Skip to content

Creating a Target

A Target is an API object defining an event receiver, processing the event, and interacting with a third-party service. See the concepts page for further details.

In this getting started guide on targets we are going to create a Bridge between a PingSource and AWS Lambda. The source will emit an event on a repeating schedule and we will send this event to an AWS Lambda function.

We will:

  • Write a simple AWS Lambda function
  • Write an AWSLambdaTarget object pointing to the function we created
  • Write a PingSource which will emit an event to the Target.

Creating an AWS Lambda function

For full details with using the Lambda console follow these official steps.

Our function is written in Python 3.9 and will print the payload of the incoming event to stdout.

This function is uniquely identified by its Amazon Resource Name (i.e ARN).

Writing the AWSLambdaTarget specification

To learn how to write a Target, use kubectl explain to explore the specification. Looking specifically into the spec section we see that the ARN of the Lambda is needed

$ kubectl explain awslambdatarget.spec
KIND:     AWSLambdaTarget
VERSION:  targets.triggermesh.io/v1alpha1

RESOURCE: spec <Object>

DESCRIPTION:
     Desired state of event target.

FIELDS:
   arn  <string>
     ARN of the Lambda function that will receive events. The expected format is
     documented at
     https://docs.aws.amazon.com/service-authorization/latest/reference/list_awslambda.html

   awsApiKey    <Object>
     API Key to interact with the Amazon Lambda API. For more information about
     AWS security credentials, please refer to the AWS General Reference at
     https://docs.aws.amazon.com/general/latest/gr/aws-security-credentials.html

   awsApiSecret <Object>
     API Secret to interact with the Amazon Lambda API. For more information
     about AWS security credentials, please refer to the AWS General Reference
     at
     https://docs.aws.amazon.com/general/latest/gr/aws-security-credentials.html

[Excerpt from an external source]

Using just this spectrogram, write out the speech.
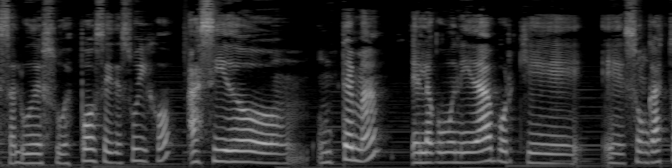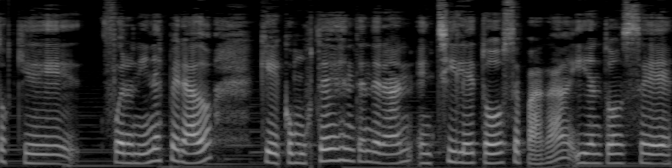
salud de su esposa y de su hijo, ha sido un tema en la comunidad porque eh, son gastos que fueron inesperados, que como ustedes entenderán, en Chile todo se paga y entonces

   discardCloudEventContext <boolean>
     Produce a new cloud event based on the response from the lambda function.

In addition to be able to interact with AWS you need to have your AWS API keys available. You may specify them in an object manifest but for better security you will want to use a Kubernetes secret.

Create a Kubernetes secret called awscreds from the command line like so:

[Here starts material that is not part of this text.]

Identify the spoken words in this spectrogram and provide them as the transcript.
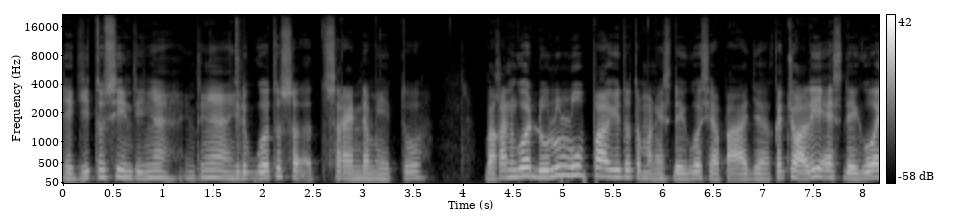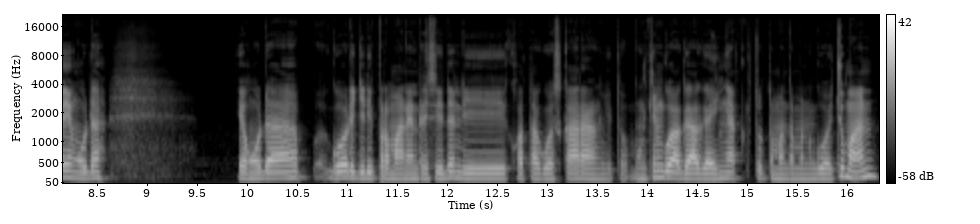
Ya gitu sih intinya. Intinya hidup gue tuh serandom itu. Bahkan gue dulu lupa gitu teman SD gue siapa aja. Kecuali SD gue yang udah yang udah gue udah jadi permanen resident di kota gue sekarang gitu. Mungkin gue agak-agak ingat gitu teman-teman gue cuman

kubectl create secret generic awscreds \
  --from-literal=access_key_id=<ACCESS_KEY_ID> \
  --from-literal=secret_access_key=<SECRET_ACCESS_KEY>

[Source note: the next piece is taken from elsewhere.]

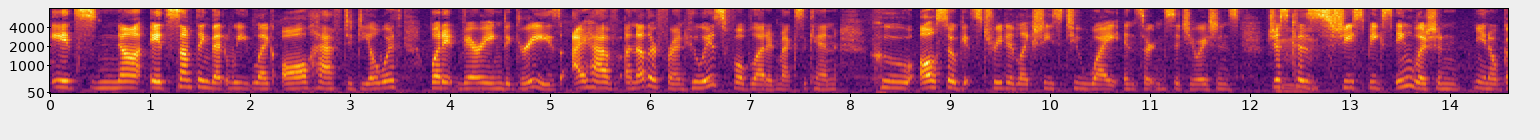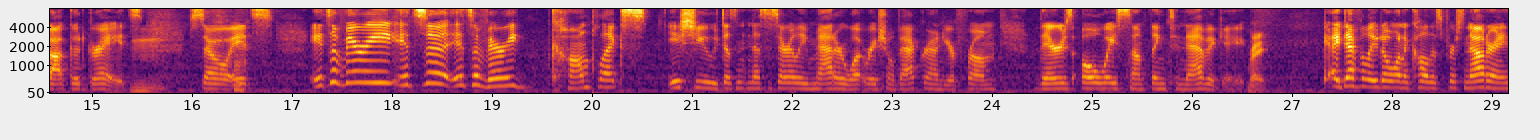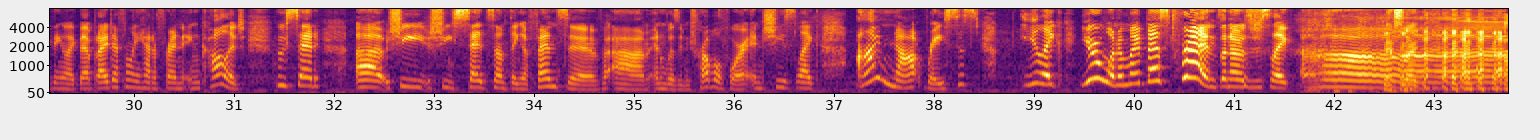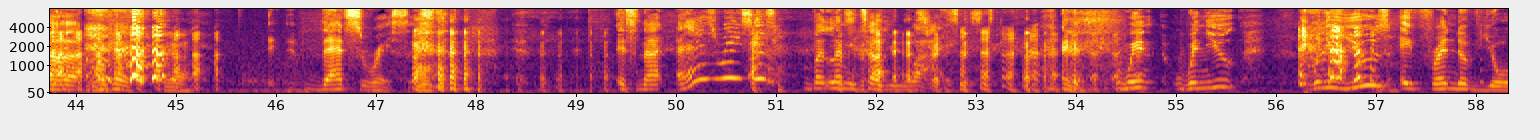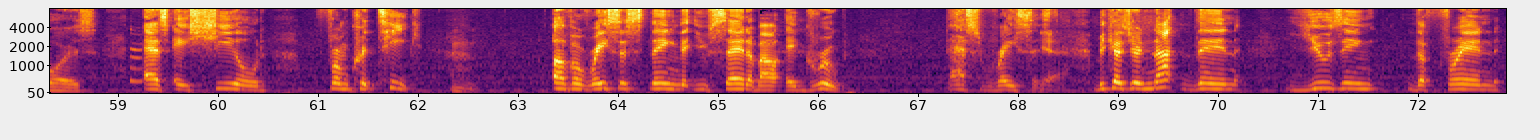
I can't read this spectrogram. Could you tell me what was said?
it's not it's something that we like all have to deal with but at varying degrees. I have another friend who is full-blooded mexican who also gets treated like she's too white in certain situations just mm. because she speaks english and you know got good grades. Mm. So it's it's a very it's a it's a very complex issue. It doesn't necessarily matter what racial background you're from. There's always something to navigate. Right. I definitely don't want to call this person out or anything like that, but I definitely had a friend in college who said uh, she she said something offensive um, and was in trouble for it, and she's like, "I'm not racist." You like you're one of my best friends, and I was just like, "Oh, It's like, uh, okay, Yeah. that's racist. it's not as racist, but let me tell you why. when when you when you use a friend of yours as a shield from critique, hmm. of a racist thing that you said about a group, that's racist. Yeah. Because you're not then using the friend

Then, create the following object by saving the YAML manifest in a file and using the kubectl apply command.

apiVersion: targets.triggermesh.io/v1alpha1
kind: AWSLambdaTarget
metadata:
  name: lambda-guide
spec:
  arn: arn:aws:lambda:us-east-1:587264368683:function:triggermesh
  awsApiKey:
    secretKeyRef:
      key: access_key_id
      name: awscreds
  awsApiSecret:
    secretKeyRef:
      key: secret_access_key
      name: awscreds
  discardCloudEventContext: false

Creating the event source

For the event source we use a PingSource which emits a CloudEvent every minute.

apiVersion: sources.knative.dev/v1
kind: PingSource
metadata:
  name: ping-lambda
spec:
  data: '{"name": "triggermesh"}'
  schedule: '*/1 * * * *'
  sink:
    ref:
      apiVersion: targets.triggermesh.io/v1alpha1
      kind: AWSLambdaTarget
      name: lambda-guide

Note the definition of the sink in the manifest above, it points to the AWSLambdaTarget created before.

Verifying the Results

You can verify that your objects are ready:

$ kubectl get pingsource
NAME               SINK                                                                      SCHEDULE      AGE     READY   REASON
ping-lambda        http://broker-ingress.knative-eventing.svc.cluster.local/sebgoa/default   */1 * * * *   7m52s   True

$ kubectl get awslambdatarget
NAME          URL   READY   REASON               AGE
lambda-guide         True                         3m12s

Finally, go to the AWS Lambda console and see the logs of your Lambda function invocation in a CloudWatch log stream like in the screenshot below:

More about Targets

Learn more about Targets on the Concepts page.

Back to top